It’s not the loss to Murray that TSU fans remember, it’s the win. The Tigers have the distinction of being the only team to defeat the Racers during the regular season, at Murray none-the-less.
But now, that no longer matters. For TSU to have a chance at the NCAA tournament, they must win their next two, including a possible rematch against those same Racers.
Of the two teams, though, Morehead State is the biggest surprise. The Eagles posted a surprising 10-6 record despite the loss of the best player in recent history in the league. They beat Jacksonville State despite losing 2 players during the season, including a starting guard just 2 days before the tournament.
It often times hasn’t been flashy. In fact, often, it’s hard to watch. But Morehead State’s defense has proven to be quite good, good enough to earn them a birth in the OVC semifinals.
The Matchup: Morehead State wasn’t able to contain Robert Covington and the rest of the Tigers in the two teams only matchup this season, as the Tigers shot 49% from the field, and put up 77 points. Covington was responsible for 30. The Eagles kept up offensively for the most part, but just simply game up too many 3’s, 13.
While defense definitely gets noticed, Morehead State’s offense is hardly inept. They averaged exactly one point per possession during OVC play, which is solid. You just don’t notice because they play at such an excruciating pace, they often don’t get out of the 50’s. Defensively, they finished 2nd in the conference, behind only the top seeded Murray State.
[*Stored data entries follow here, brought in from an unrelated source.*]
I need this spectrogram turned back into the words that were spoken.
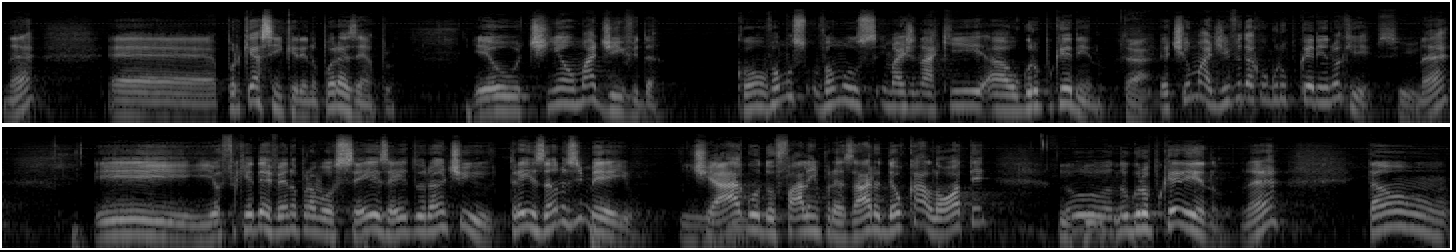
né? É, porque assim, querido, por exemplo, eu tinha uma dívida com, vamos, vamos imaginar aqui ah, o grupo Querino. Tá. Eu tinha uma dívida com o grupo Querino aqui, Sim. né? E eu fiquei devendo para vocês aí durante três anos e meio. Uhum. Tiago, do Fala Empresário, deu calote no, no grupo querido, né? Então,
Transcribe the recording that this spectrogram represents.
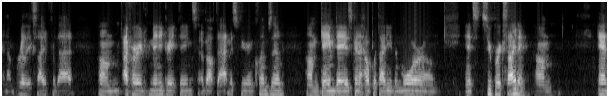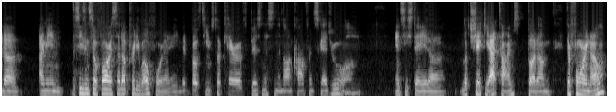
and I'm really excited for that. Um, I've heard many great things about the atmosphere in Clemson. Um, game day is going to help with that even more, um, and it's super exciting. Um, and uh, I mean, the season so far is set up pretty well for it. I mean, both teams took care of business in the non-conference schedule. Um, NC State uh, looked shaky at times, but um, they're 4 0,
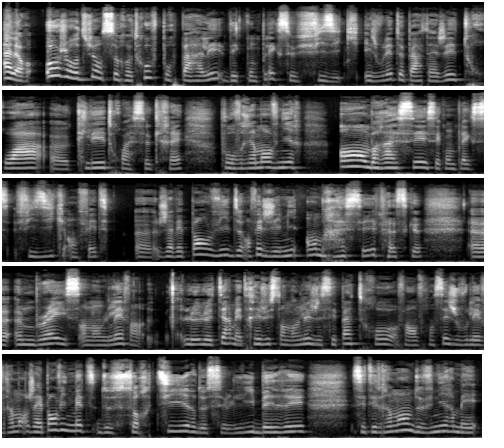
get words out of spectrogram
Alors aujourd'hui on se retrouve pour parler des complexes physiques et je voulais te partager trois euh, clés, trois secrets pour vraiment venir embrasser ces complexes physiques en fait euh, j'avais pas envie de. En fait, j'ai mis embrasser parce que euh, embrace en anglais, enfin, le, terme est très juste en anglais, je sais pas trop. Enfin, en français, je voulais vraiment. J'avais pas envie de mettre de sortir, de se libérer. C'était vraiment de venir, mais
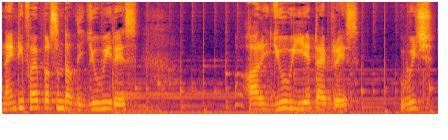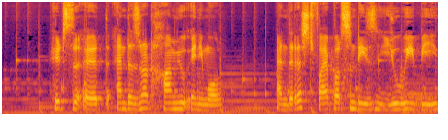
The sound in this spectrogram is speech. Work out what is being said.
95% of the UV rays are UVA type rays, which hits the earth and does not harm you anymore. And the rest 5% is UVB.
Tennessee State, on the other hand, is known for their offense, namely the play of all-OVC selection Covington. But their defense, at least statistically, was actually slightly better than their offense. Tennessee State is the true “jack of all trades” team, because they don’t do anything especially well, but they do well enough in all aspects of the game to not have a singular weakness. This team is an average shooting team, that plays average shooting defense, although they did lead the conference in OVC games in turnovers forced, even over the Racers, an area in which they excelled all season. TSU is one of the better rebounding teams as well,with Covington again leading the way.
Without question, Drew Kelly cannot afford to get into foul trouble like he did last night, which is going to be challenging given that he’s likely to be matched up against Covington. Because of that matchup, Morehead State will likely need to rely on their guards, including freshman Angelo Warner who had a break out game last night. Ty Profitt, who has been a hot or cold scorer, also needs to have a great game for Morehead to have a chance.
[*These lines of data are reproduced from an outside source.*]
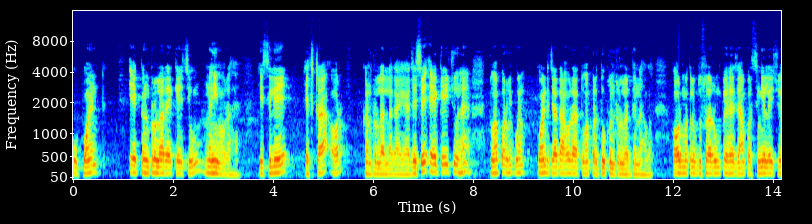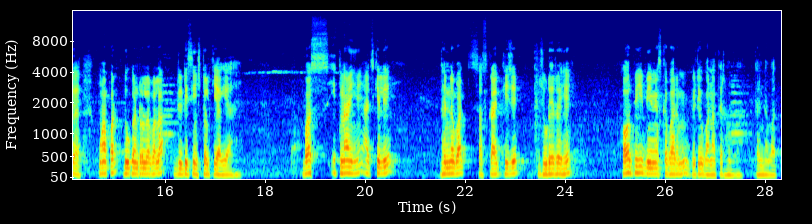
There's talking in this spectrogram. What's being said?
वो पॉइंट एक कंट्रोलर एक एच नहीं हो रहा है। इसलिए एक्स्ट्रा और कंट्रोलर लगाया गया जैसे एक एच है तो वहाँ पर भी पॉइंट ज़्यादा हो रहा है तो वहाँ पर दो कंट्रोलर देना होगा। और मतलब दूसरा रूम पे है, जहाँ पर सिंगल एच है, वहाँ पर दो कंट्रोलर वाला डीडीसी इंस्टॉल किया गया है। बस इतना ही है आज के लिए। धन्यवाद। सब्सक्राइब कीजिए, जुड़े रहिए और भी बीएमएस के बारे में वीडियो बनाते रहूँगा। धन्यवाद।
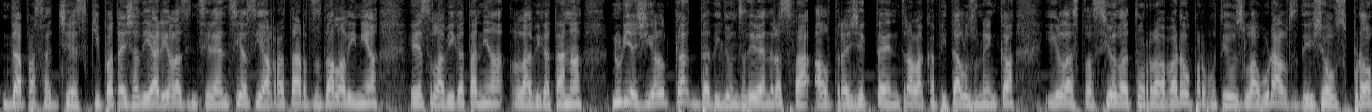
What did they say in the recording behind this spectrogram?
de passatgers. Qui pateix a diari les incidències i els retards de la línia és la bigatana, la bigatana Núria Gil, que de dilluns a divendres fa el trajecte entre la capital usonenca i l'estació de Torre Baró per motius laborals. Dijous, però,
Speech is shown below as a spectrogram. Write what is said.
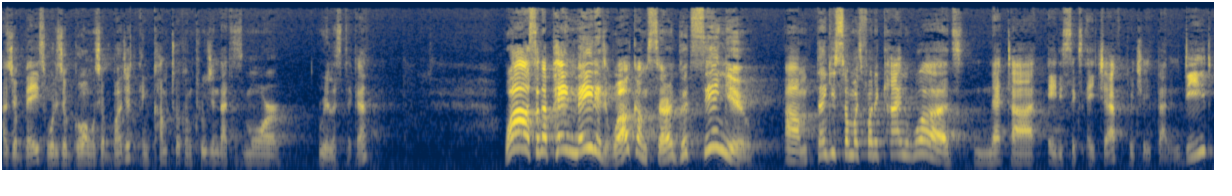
as your base, what is your goal and what's your budget, and come to a conclusion that is more realistic. Eh? Wow, Senator Payne made it. Welcome, sir. Good seeing you. Um, thank you so much for the kind words, Netta86HF. Appreciate that indeed.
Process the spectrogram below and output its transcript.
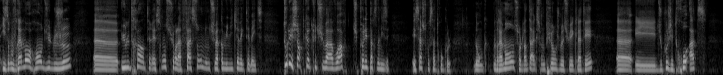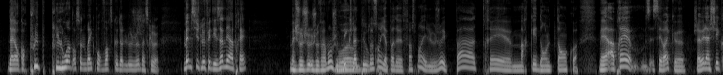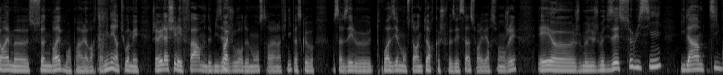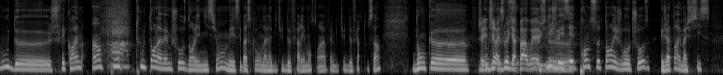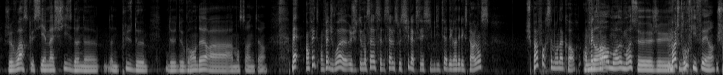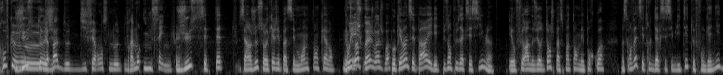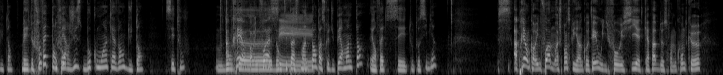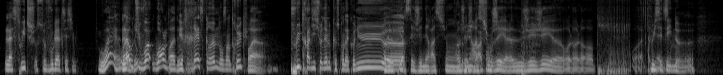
ils ont vraiment rendu le jeu euh, ultra intéressant sur la façon dont tu vas communiquer avec tes mates. Tous les shortcuts que tu vas avoir, tu peux les personnaliser. Et ça, je trouve ça trop cool. Donc, vraiment, sur l'interaction pure, je me suis éclaté. Euh, et du coup, j'ai trop hâte d'aller encore plus, plus loin dans Sunbreak pour voir ce que donne le jeu. Parce que même si je le fais des années après, bah, je, je- je- vraiment, je Ouais, m'éclate de De toute façon, il y a pas de. Franchement, le jeu est pas très euh, marqué dans le temps, quoi. Mais après, c'est vrai que j'avais lâché quand même euh, Sunbreak. Bon, après l'avoir terminé, hein, tu vois, mais j'avais lâché les farms de mise à Ouais. jour de monstres à l'infini parce que bon, ça faisait le troisième Monster Hunter que je faisais ça sur les versions G. Et euh, je, me, je me disais, celui-ci, il a un petit goût de. Je fais quand même un peu tout le temps la même chose dans les missions, mais c'est parce qu'on a l'habitude de faire les monstres, on a l'habitude de faire tout ça. Donc. euh, J'allais dire, est-ce qu'il n'y a pas. Ouais, je me suis dit, je vais essayer de prendre ce temps et jouer à autre chose. Et j'attends MH6. Je veux voir ce que si MH6 donne, euh, donne plus de, de, de grandeur à, à Monster Hunter. Mais en fait, en fait, je vois euh, justement ça, c'est ça le souci, l'accessibilité a dégradé l'expérience. Je suis pas forcément d'accord. En fait, non, moi, moi, j'ai Moi, je trouve- kiffé. Hein. je trouve que Juste, il n'y a je- pas de différence no- vraiment insane. tu vois. Juste, c'est peut-être. C'est un jeu sur lequel j'ai passé moins de temps qu'avant. Mais oui, tu vois, je, ouais, je vois, je vois. Pokémon, c'est pareil, il est de plus en plus accessible. Et au fur et à mesure du temps, je passe moins de temps. Mais pourquoi? Parce qu'en fait, ces trucs d'accessibilité te font gagner du temps. Mais de fou. En fait, t'en perds juste beaucoup moins qu'avant du temps. C'est tout. Donc, Après, encore une fois, donc tu passes moins de temps parce que tu perds moins de temps. Et en fait, c'est tout aussi bien. Après, encore une fois, moi, je pense qu'il y a un côté où il faut aussi être capable de se rendre compte que la Switch se voulait accessible. Ouais. Là où tu vois, World Ouais, reste quand même dans un truc Ouais. Ah, plus traditionnel que ce qu'on a connu. Le euh, pire, c'est génération, ah, génération G. GG, euh, oh là là. pff, ouais, lui, c'était une. euh,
Outside of Covington, which is a given, Tennessee State will look to Patrick Miller and Kellen Thorton for a boost on the offensive end. TSU would love to score 77 again against Morehead State, because the higher scoring the game, the bigger advantage Tennessee State is at.
TSU might be a NIT team with a loss, but they have good reason to believe they can make the NCAA’s. But they can’t be caught looking ahead to the Racers or Tennessee Tech, or they won’t even get the chance.